True confession: I went through a self-help book phase. I still have on my shelves books by Nathaniel Branden, Wayne Dyer, Paul Kurtz, Harry Browne,… What can I say?
I would have been better off just going to church regularly, I think.
In this book, journalist Jesse Singal does an impressive job of de-hyping the overblown claims of psychological "quick fixes" over the years, most of them relatively recent. In each case, these fads often have a kernel of validity. But they get stretched into easy panaceas that promise (falsely) to remedy what ails you. And also usher in a new era of social tranquility.
Up first, is "self-esteem". I got this bug at an early age, because I read Atlas Shrugged, and it's something John Galt plugged in his lengthy speech near the end. He uses the term 25 times (thanks for counting them, Google Chrome) and defines it thusly:

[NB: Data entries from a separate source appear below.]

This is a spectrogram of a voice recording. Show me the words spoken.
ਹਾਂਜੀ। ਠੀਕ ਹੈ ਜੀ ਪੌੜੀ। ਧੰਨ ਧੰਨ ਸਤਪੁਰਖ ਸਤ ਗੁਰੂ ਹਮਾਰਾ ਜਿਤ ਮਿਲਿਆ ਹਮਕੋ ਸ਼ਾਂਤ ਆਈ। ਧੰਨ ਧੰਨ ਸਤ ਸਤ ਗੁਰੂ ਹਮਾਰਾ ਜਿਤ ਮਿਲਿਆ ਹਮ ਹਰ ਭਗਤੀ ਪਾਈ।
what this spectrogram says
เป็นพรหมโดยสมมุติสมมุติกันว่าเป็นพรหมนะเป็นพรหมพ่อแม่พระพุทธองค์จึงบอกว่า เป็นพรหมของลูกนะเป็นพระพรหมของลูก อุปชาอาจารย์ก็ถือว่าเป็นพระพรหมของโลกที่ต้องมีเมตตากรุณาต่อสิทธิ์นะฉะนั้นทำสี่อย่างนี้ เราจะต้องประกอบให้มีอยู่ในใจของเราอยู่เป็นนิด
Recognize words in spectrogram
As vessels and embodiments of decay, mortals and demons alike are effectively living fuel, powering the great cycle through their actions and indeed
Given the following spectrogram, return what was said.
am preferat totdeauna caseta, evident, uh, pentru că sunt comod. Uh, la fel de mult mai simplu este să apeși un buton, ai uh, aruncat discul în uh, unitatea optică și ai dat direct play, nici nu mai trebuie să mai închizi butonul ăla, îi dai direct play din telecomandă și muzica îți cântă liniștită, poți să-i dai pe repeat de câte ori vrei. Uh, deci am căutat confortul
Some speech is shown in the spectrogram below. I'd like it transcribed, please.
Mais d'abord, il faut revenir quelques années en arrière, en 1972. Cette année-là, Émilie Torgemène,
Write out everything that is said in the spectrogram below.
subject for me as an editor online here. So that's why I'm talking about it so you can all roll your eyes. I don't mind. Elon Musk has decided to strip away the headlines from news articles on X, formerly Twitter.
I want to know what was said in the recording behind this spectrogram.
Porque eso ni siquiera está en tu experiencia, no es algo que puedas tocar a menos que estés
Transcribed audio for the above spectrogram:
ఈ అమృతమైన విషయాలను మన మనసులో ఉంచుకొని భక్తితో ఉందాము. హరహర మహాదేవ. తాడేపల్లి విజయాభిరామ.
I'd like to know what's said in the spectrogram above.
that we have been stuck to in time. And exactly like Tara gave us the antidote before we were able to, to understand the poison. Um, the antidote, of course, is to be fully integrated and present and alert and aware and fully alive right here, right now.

My morality, the morality of reason, is contained in a single axiom: existence exists—and in a single choice: to live. The rest proceeds from these. To live, man must hold three things as the supreme and ruling values of his life: Reason—Purpose—Self-esteem. Reason, as his only tool of knowledge—Purpose, as his choice of the happiness which that tool must proceed to achieve—Self-esteem, as his inviolate certainty that his mind is competent to think and his person is worthy of happiness, which means: is worthy of living. These three values imply and require all of man’s virtues, and all his virtues pertain to the relation of existence and consciousness: rationality, independence, integrity, honesty, justice, productiveness, pride.
Doesn't sound too bad! But Singal shows how this simple concept quickly got cartoonified by hucksters and politicians, leading to wasteful and misguided policies. (Especally, of course, in California.)

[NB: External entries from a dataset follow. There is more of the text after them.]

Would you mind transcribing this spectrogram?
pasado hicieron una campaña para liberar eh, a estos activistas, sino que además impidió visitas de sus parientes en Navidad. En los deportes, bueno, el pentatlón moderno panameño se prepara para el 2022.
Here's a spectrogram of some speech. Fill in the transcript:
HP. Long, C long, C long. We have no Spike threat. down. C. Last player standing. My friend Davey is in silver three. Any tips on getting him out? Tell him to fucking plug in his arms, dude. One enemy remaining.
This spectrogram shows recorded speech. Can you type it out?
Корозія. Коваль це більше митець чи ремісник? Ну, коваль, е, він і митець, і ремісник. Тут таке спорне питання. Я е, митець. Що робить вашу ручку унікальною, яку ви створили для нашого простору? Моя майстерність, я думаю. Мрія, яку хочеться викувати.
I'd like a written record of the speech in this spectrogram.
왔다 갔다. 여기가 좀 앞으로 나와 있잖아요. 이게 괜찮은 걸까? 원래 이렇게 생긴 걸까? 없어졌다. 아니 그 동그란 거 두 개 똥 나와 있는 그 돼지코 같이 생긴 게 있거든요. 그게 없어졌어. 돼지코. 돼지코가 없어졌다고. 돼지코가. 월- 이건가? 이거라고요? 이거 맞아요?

In subsequent chapters, Singal looks at "superpredators" (all we need to do is lock up a small number of bad apples for a long time); "power posing" (all you need to do to get ahead is use body language to look assertive); "positive psychology" (updating Norman Vincent Peale to cure PTSD); "grit" (you can overcome lack of intelligence by sheer persistence); "implicit bias" (this one simple test shows that white people are racist); "priming" (people can be easily fooled into acting the way you want by providing subtle visual/aural hints first); and "nudging" (pre-arranging choice architectures to channel your behavior beneficially).

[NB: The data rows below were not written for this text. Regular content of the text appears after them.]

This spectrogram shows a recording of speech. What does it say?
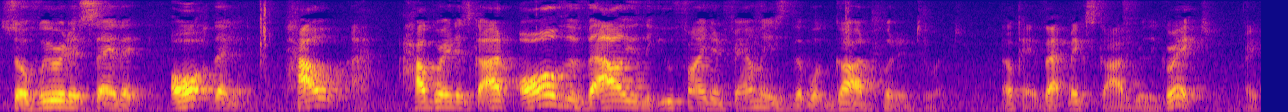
so if we were to say that all that how how great is God? All the value that you find in family is that what God put into it. Okay, that makes God really great, right?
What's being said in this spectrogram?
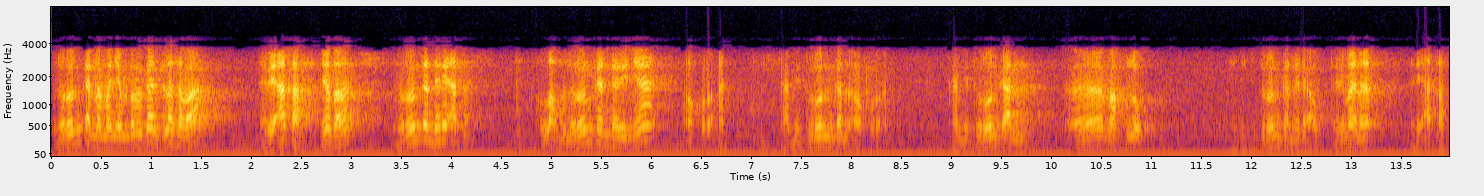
Menurunkan namanya menurunkan jelas apa? Dari atas, ya tak? Menurunkan dari atas. Allah menurunkan darinya Al-Quran. Kami turunkan Al-Quran. Kami turunkan eh, makhluk. Ini diturunkan dari Allah. Dari mana? Dari atas.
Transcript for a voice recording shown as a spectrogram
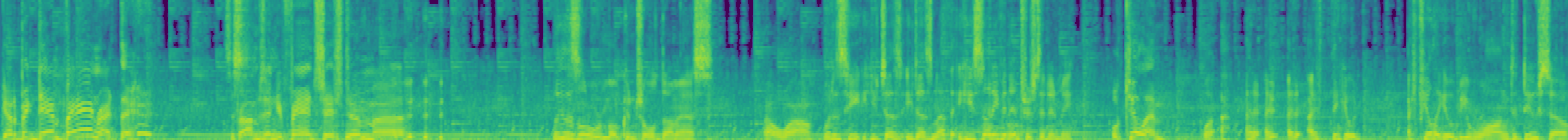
got a big damn fan right there. Just- Problems in your fan system. Uh, look at this little remote control dumbass. oh wow. What is he? He does he does nothing. He's not even interested in me. Well, kill him. Well, I I, I, I think it would. I feel like it would be wrong to do so.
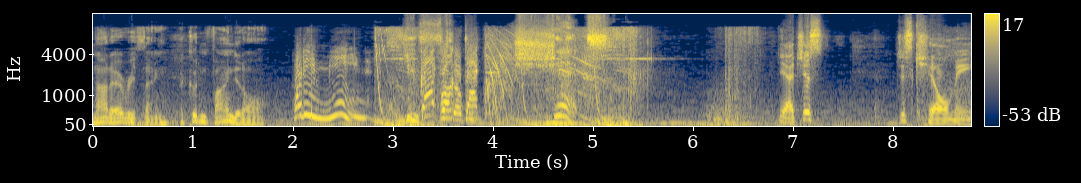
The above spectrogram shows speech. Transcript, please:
Not everything. I couldn't find it all. What do you mean? You You've got to go back. shit. Yeah, just just kill me.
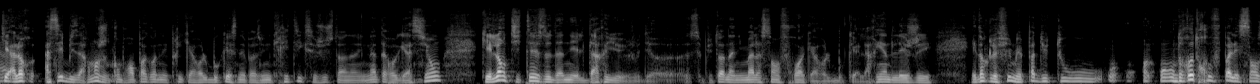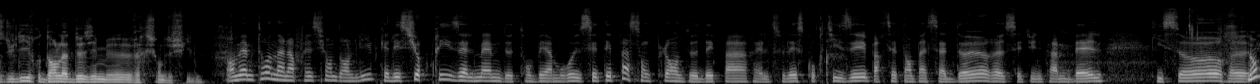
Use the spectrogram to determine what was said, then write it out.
qui est Ah. alors assez bizarrement, je ne comprends pas qu'on ait pris Carole Bouquet, ce n'est pas une critique, c'est juste un- une interrogation, qui est l'antithèse de Daniel Darieux. Je veux dire, euh, c'est plutôt un animal à sang-froid, Carole Bouquet. Elle n'a rien de léger. Et donc le film n'est pas du tout. On, on- on ne retrouve pas l'essence du livre dans la deuxième euh, version du film. En même temps, on a l'impression dans le livre qu'elle est surprise elle-même de tomber amoureuse. C'était pas son plan de départ. Elle se laisse courtiser par cet ambassadeur. C'est une femme belle qui sort. euh, Non.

Singal probably doesn't share my conservative/libertarian politics; for example, in the "nudging" chapter he approvingly quotes Robert Kuttner, who disdains the nudge in favor of good old "command and control" mandated by Uncle Stupid. Why shouldn't government just make the decisions it deems best, and force everyone to conform? (E.g., Mike Bloomberg and Bill de Blasio didn't "nudge" New Yorkers to avoid "large sugary drinks", they just tried to ban them.)
That's a shame, but the debunking part of Singal's book is extremely valuable, highlighting the never-ending appeal the psychological version of the classic clickbait: "This one simple trick has been shown to solve all your problems!"